As the United States has just surpassed a grim Covid-19 milestone – one million deaths caused by SARS-CoV-2 – a new study conducted by FAIR Health has found that 76 percent of patients diagnosed with long Covid did not require hospitalization for their initial coronavirus infection. These findings paint a sobering picture of long Covid’s significant and ongoing impact on people’s health and the US health care system.
Long Covid is a complex constellation of lingering or new post-infection symptoms that can last for months or even longer. According to a recent report of the US Government Accountability Office, between 7.7 million and 23 million Americans may have developed this condition during the pandemic. Yet, long Covid’s prevalence, causes, consequences, and potential treatments remain largely unclear.
Although previous studies have argued that patients who had been hospitalized during the acute phase of the infection were at greater risk for developing long Covid, FAIR Health’s new study has shown that even people with mild to moderate symptoms, who did not require hospitalization, can still experience debilitating post-infection symptoms, such as shortness of breath, fatigue, and a wide range of cognitive and memory disturbances.

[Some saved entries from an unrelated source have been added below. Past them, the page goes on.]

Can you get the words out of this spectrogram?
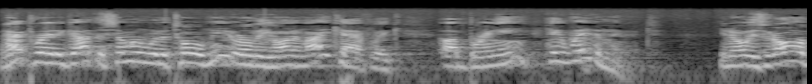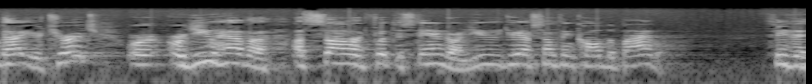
And I pray to God that someone would have told me early on in my Catholic upbringing, hey, wait a minute. You know, is it all about your church, or, or do you have a, a solid foot to stand on? Do you, do you have something called the Bible? See, the,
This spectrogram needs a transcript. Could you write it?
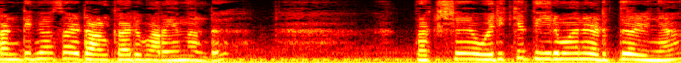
കണ്ടിന്യൂസ് ആയിട്ട് ആൾക്കാർ പറയുന്നുണ്ട്. പക്ഷെ ഒരിക്കൽ തീരുമാനം എടുത്തു കഴിഞ്ഞാൽ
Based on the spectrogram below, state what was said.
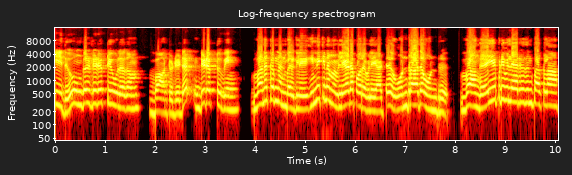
இது உங்கள் டிடெக்டிவ் உலகம். பான் டு டிடெக்ட் டிடெக்டிவின் டு வின் வணக்கம் நண்பர்களே. இன்னைக்கு நம்ம விளையாட போற விளையாட்டு ஒன்றாத ஒன்று. வாங்க எப்படி விளையாடுறதுன்னு பார்க்கலாம்.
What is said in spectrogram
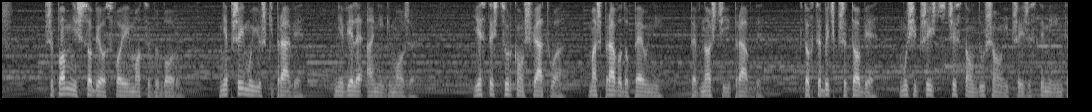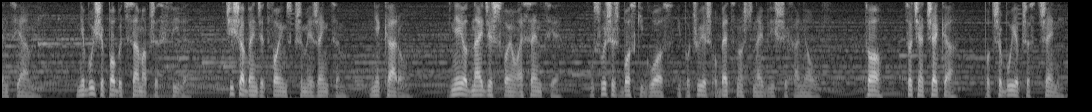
Przypomnisz sobie o swojej mocy wyboru. Nie przyjmuj już prawie, niewiele ani gmorze. Jesteś córką światła, masz prawo do pełni, pewności i prawdy. Kto chce być przy tobie, musi przyjść z czystą duszą i przejrzystymi intencjami. Nie bój się pobyć sama przez chwilę. Cisza będzie twoim sprzymierzeńcem, nie karą. W niej odnajdziesz swoją esencję, usłyszysz boski głos i poczujesz obecność najbliższych aniołów. To, co cię czeka, potrzebuje przestrzeni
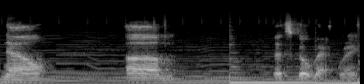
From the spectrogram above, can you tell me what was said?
Now, um, let's go back, right?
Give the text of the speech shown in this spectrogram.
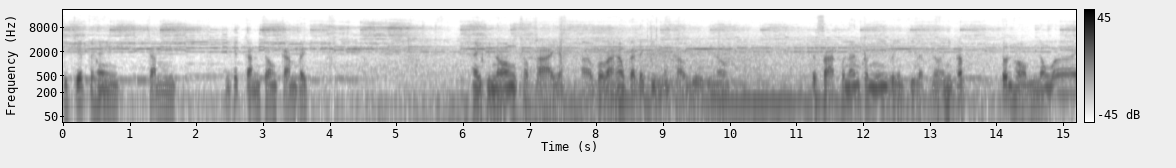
จะเก็บไปให้กำนี่ก็กำจองกำไป ให้พี่น้องเขาขายอะเอาเพราะว่าเฮาก็ได้กินน้ำเขาอยู่พี่น้อง ไปฝากคนนั้นคนนี้ไปอย่างที่หลักเนาะอันนี้พับต้นหอมพี่น้องว้าย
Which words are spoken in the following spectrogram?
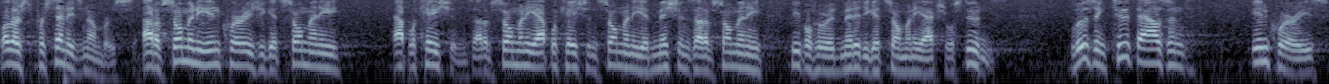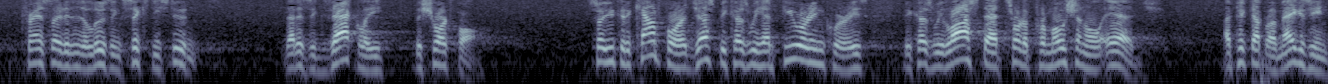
well, there's percentage numbers. Out of so many inquiries, you get so many applications. Out of so many applications, so many admissions, out of so many people who are admitted, you get so many actual students. Losing 2,000 inquiries translated into losing 60 students. That is exactly the shortfall. So you could account for it just because we had fewer inquiries, because we lost that sort of promotional edge. I picked up a magazine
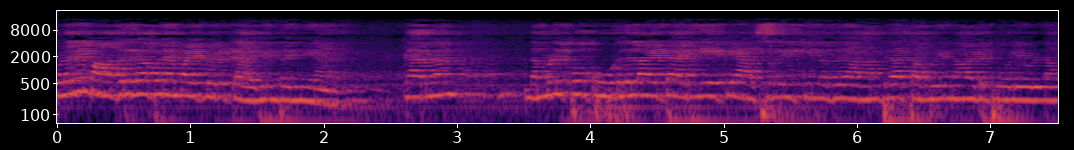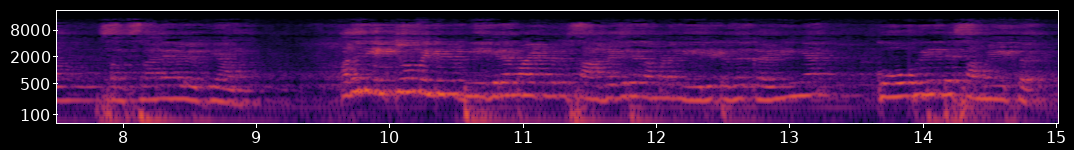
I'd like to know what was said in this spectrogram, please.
വളരെ മാതൃകാപരമായിട്ടുള്ള ഒരു കാര്യം തന്നെയാണ്. കാരണം നമ്മളിപ്പോൾ കൂടുതലായിട്ട് അരിയൊക്കെ ആശ്രയിക്കുന്നത് ആന്ധ്ര തമിഴ്നാട് പോലെയുള്ള സംസ്ഥാനങ്ങളൊക്കെയാണ്. അതിന് ഏറ്റവും വലിയൊരു ഭീകരമായിട്ടുള്ള ഒരു സാഹചര്യം നമ്മൾ നേരിട്ടത് കഴിഞ്ഞ കോവിഡിന്റെ സമയത്ത്.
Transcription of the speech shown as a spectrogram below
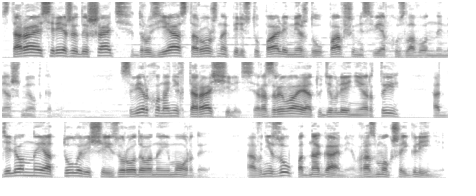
Стараясь реже дышать, друзья осторожно переступали между упавшими сверху зловонными ошметками. Сверху на них таращились, разрывая от удивления рты, отделенные от туловища изуродованные морды, а внизу, под ногами, в размокшей глине,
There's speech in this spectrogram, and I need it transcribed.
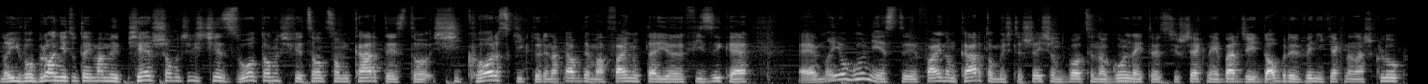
No i w obronie tutaj mamy pierwszą oczywiście złotą świecącą kartę. Jest to Sikorski, który naprawdę ma fajną tutaj y, fizykę. E, no i ogólnie jest fajną kartą, myślę 62 ocen ogólnej to jest już jak najbardziej dobry wynik jak na nasz klub.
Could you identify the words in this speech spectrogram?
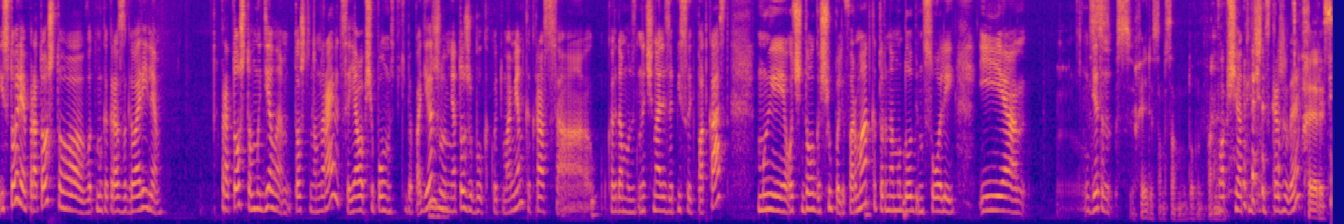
история про то, что вот мы как раз заговорили про то, что мы делаем то, что нам нравится, я вообще полностью тебя поддерживаю. У меня тоже был какой-то момент, как раз, а, когда мы начинали записывать подкаст, мы очень долго щупали формат, который нам удобен с Олей, и где-то... С, с Хэрисом самый удобный формат. Вообще отлично, скажи, да? Хэрис.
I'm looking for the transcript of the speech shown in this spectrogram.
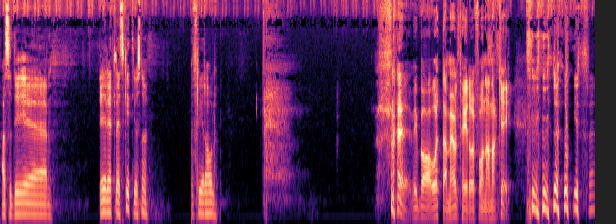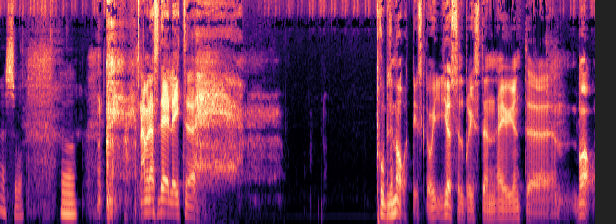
Alltså det är, det är rätt läskigt just nu. På flera håll. Vi är bara åtta måltider ifrån anarki. Ungefär så. Ja. Nej men alltså det är lite problematiskt och gödselbristen är ju inte eh, bra.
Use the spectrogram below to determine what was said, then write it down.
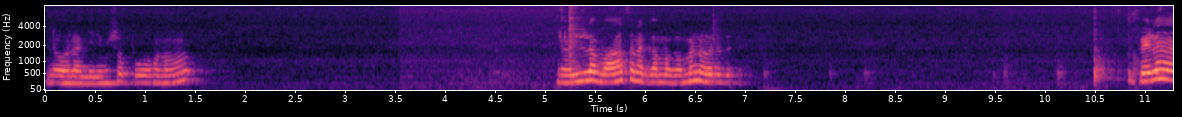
இன்னும் ஒரு அஞ்சு நிமிஷம் போகணும். நல்ல வாசனை கம்ம கம்மன்னு வருது. இப்போலாம்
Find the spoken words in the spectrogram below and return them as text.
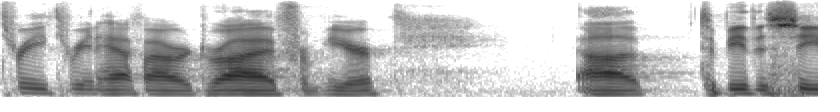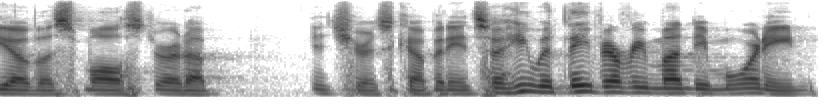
three, three and a half hour drive from here, uh, to be the CEO of a small startup insurance company. And so he would leave every Monday morning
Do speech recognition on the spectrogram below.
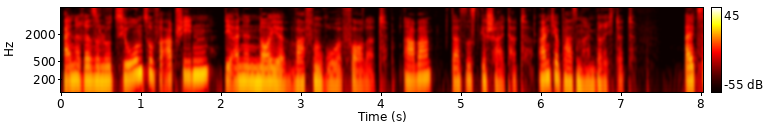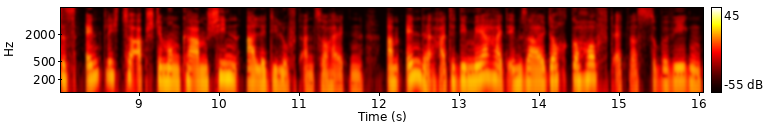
eine Resolution zu verabschieden, die eine neue Waffenruhe fordert. Aber das ist gescheitert. Antje Passenheim berichtet. Als es endlich zur Abstimmung kam, schienen alle die Luft anzuhalten. Am Ende hatte die Mehrheit im Saal doch gehofft, etwas zu bewegen.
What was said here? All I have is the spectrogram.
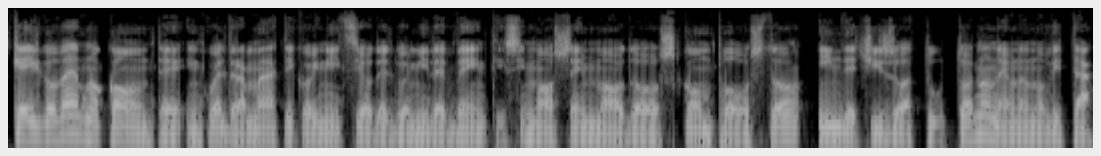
Che il governo Conte, in quel drammatico inizio del 2020, si mosse in modo scomposto, indeciso a tutto, non è una novità.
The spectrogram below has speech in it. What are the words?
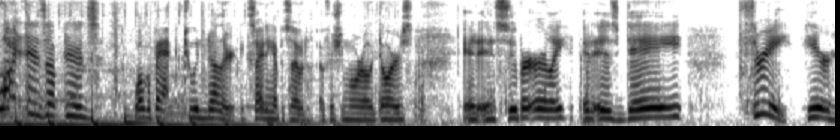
What is up, dudes? Welcome back to another exciting episode of FishNMore Outdoors. It is super early. It is day three here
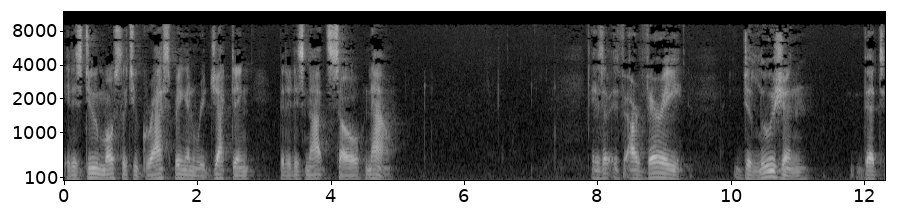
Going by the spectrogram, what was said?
It is due mostly to grasping and rejecting that it is not so now. It is, our very delusion that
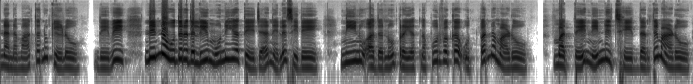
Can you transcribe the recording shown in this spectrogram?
ನನ್ನ ಮಾತನ್ನು ಕೇಳು. ದೇವಿ, ನಿನ್ನ ಉದರದಲ್ಲಿ ಮುನಿಯ ತೇಜ ನೆಲೆಸಿದೆ. ನೀನು ಅದನ್ನು ಪ್ರಯತ್ನಪೂರ್ವಕ ಉತ್ಪನ್ನ ಮಾಡು. ಮತ್ತೆ ನಿನ್ನಿಚ್ಛೆ ಇದ್ದಂತೆ ಮಾಡು.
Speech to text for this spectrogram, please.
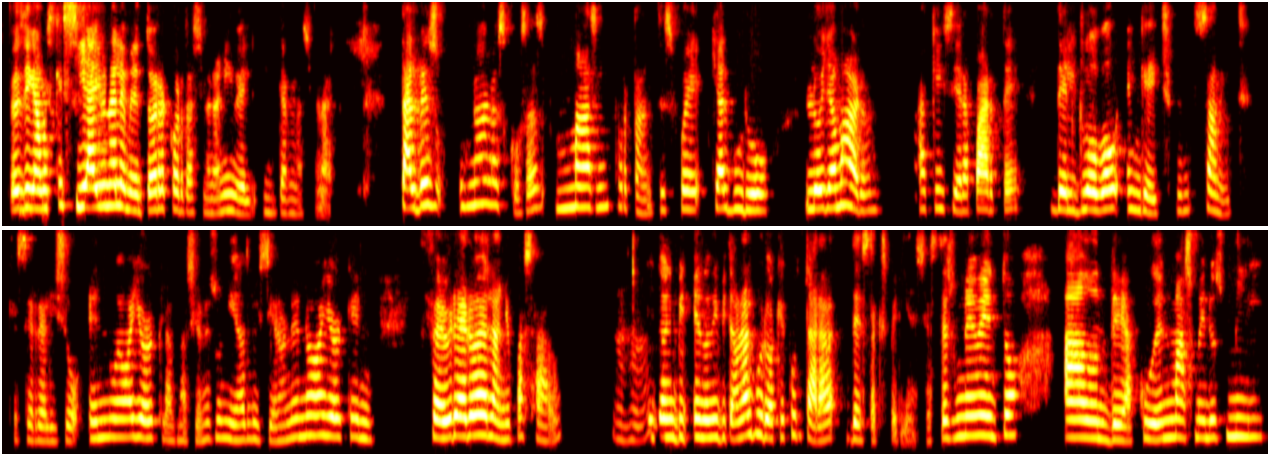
Entonces, digamos que sí hay un elemento de recordación a nivel internacional. Tal vez una de las cosas más importantes fue que al buró lo llamaron a que hiciera parte del Global Engagement Summit que se realizó en Nueva York. Las Naciones Unidas lo hicieron en Nueva York en febrero del año pasado, en, donde, invitaron al buró a que contara de esta experiencia. Este es un evento a donde acuden más o menos mil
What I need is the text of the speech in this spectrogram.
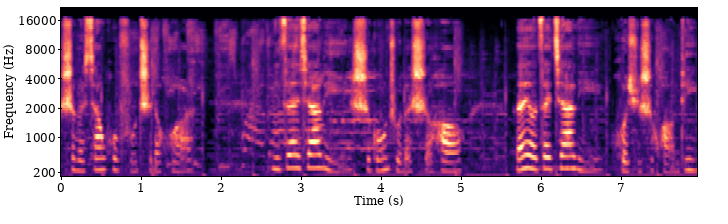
是个相互扶持的活儿。你在家里是公主的时候，男友在家里或许是皇帝。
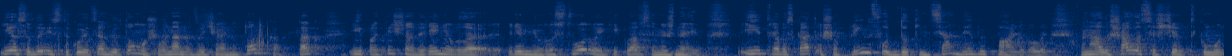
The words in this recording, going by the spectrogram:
І особливість такої цегли в тому, що вона надзвичайно тонка, так? і практично дорівнювала рівню розтвору, який клався між нею. І треба сказати, що плінфу до кінця не випалювали. Вона лишалася ще в такому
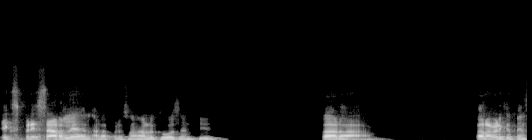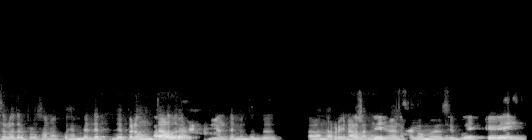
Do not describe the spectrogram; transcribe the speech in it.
expresarle a, la persona lo que vos sentís para, para ver qué piensa la otra persona, pues en vez de, de preguntarle directamente, ¿me entiendes? Para no arruinar la convivencia, como decimos. ¿Ustedes creen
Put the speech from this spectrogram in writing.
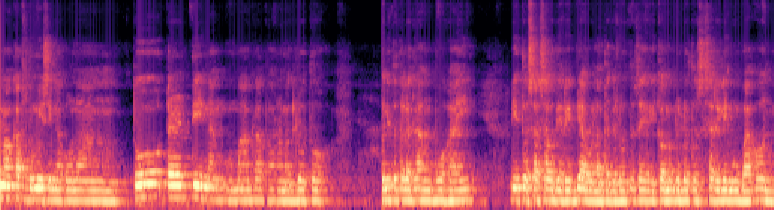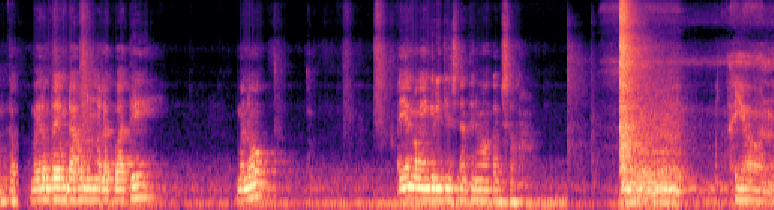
Mga kaps, gumising ako ng 2.30 ng umaga para magluto. Ganito talaga ang buhay dito sa Saudi Arabia. Walang tagaluto sa'yo. Ikaw magluluto sa sarili mong baon. Kap- Mayroon tayong dahon ng alagbate, manok. Ayan mga ingredients natin mga kaps. Oh. Ayun.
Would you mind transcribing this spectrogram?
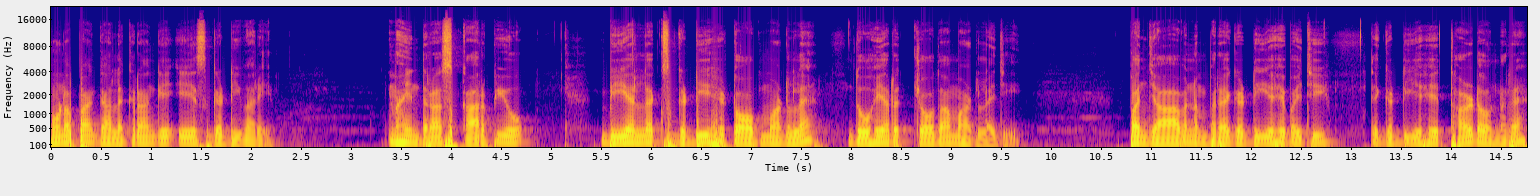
ਹੁਣ ਆਪਾਂ ਗੱਲ ਕਰਾਂਗੇ ਇਸ ਗੱਡੀ ਬਾਰੇ। ਮਹਿੰਦਰਾ ਸਕਾਰਪੀਓ BLX ਗੱਡੀ ਇਹ ਟੌਪ ਮਾਡਲ ਹੈ 2014 ਮਾਡਲ ਹੈ ਜੀ। ਪੰਜਾਬ ਨੰਬਰ ਹੈ ਗੱਡੀ ਇਹ ਬਾਈ ਜੀ ਤੇ ਗੱਡੀ ਇਹ ਥਰਡ ਓਨਰ ਹੈ।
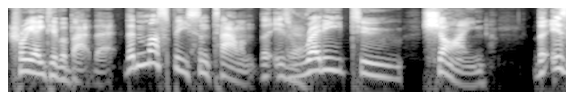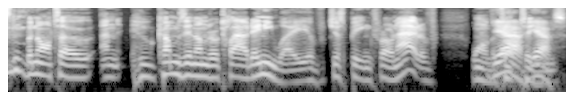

Thus, long Covid is “generating a pandemic of people who were not hospitalized, but who ended up with this increased disability,” said Dr. Paddy Ssentongo, an assistant professor of Infectious Disease Epidemiology at Pennsylvania State University, who was not involved in the study.
By analyzing data from private health insurance claims in the United States, the researchers found that over two-thirds of patients diagnosed with long Covid were not hospitalized during their initial infection. While the majority of these people had pre-existing health conditions in their medical records, over one quarter did not – a much higher percentage than expected. Nearly 35 percent of them were aged 36 to 50, one third 51 to 64, and 17 percent 23 to 35. These findings suggest quite a massive impact of long Covid on young, previously healthy individuals.
Since the study only covered patients with private health insurance, it has most probably underestimated the scope and burden of long Covid. However, it clearly shows “how many people are leaving their jobs, how many are being given disability status, how much absenteeism is there in school,” as Robin Gelburd, the president of FAIR Health, put it. “It’s like a pebble thrown into the lake, and these ripples circling that pebble are concentric circles of impact.”
“Post-Covid syndrome is going to become perhaps one of the most common pre-existing comorbidities going forward,” concluded Dr. Ssentongo.
The study can be found here.